■ EXERCISE OBJECTIVE ■
Leave every image out, and print the remaining lines below exactly.
*** Opening PROVIDED DATA ***
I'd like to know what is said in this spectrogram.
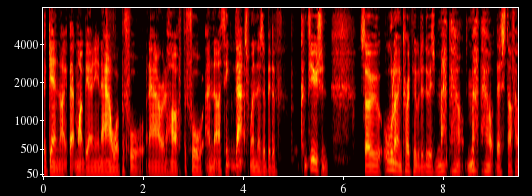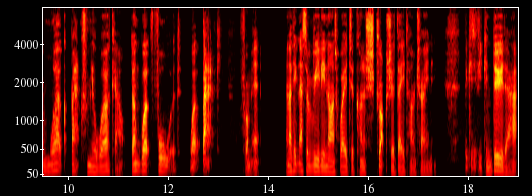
again, like that might be only an hour before, an hour and a half before. And I think that's when there's a bit of confusion. So all I encourage people to do is map out, map out their stuff and work back from your workout. Don't work forward, work back from it. And I think that's a really nice way to kind of structure daytime training. Because if you can do that,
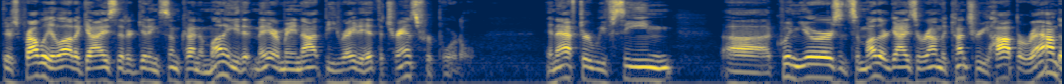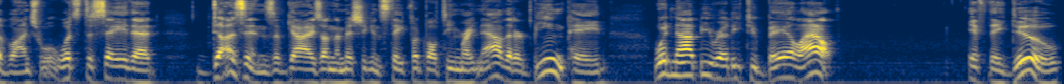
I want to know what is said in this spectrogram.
there's probably a lot of guys that are getting some kind of money that may or may not be ready to hit the transfer portal. And after we've seen uh, Quinn Ewers and some other guys around the country hop around a bunch, what's to say that dozens of guys on the Michigan State football team right now that are being paid would not be ready to bail out? If they do,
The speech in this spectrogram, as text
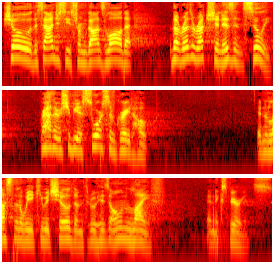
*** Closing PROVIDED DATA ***
■ EXERCISE ANSWER ■
I'd like to know what is said in this spectrogram.
again, like that might be only an hour before, an hour and a half before. And I think that's when there's a bit of confusion. So all I encourage people to do is map out, map out their stuff and work back from your workout. Don't work forward, work back from it. And I think that's a really nice way to kind of structure daytime training. Because if you can do that,
I want to know what is said in this spectrogram.
there's probably a lot of guys that are getting some kind of money that may or may not be ready to hit the transfer portal. And after we've seen uh, Quinn Ewers and some other guys around the country hop around a bunch, what's to say that dozens of guys on the Michigan State football team right now that are being paid would not be ready to bail out? If they do,
The speech in this spectrogram, as text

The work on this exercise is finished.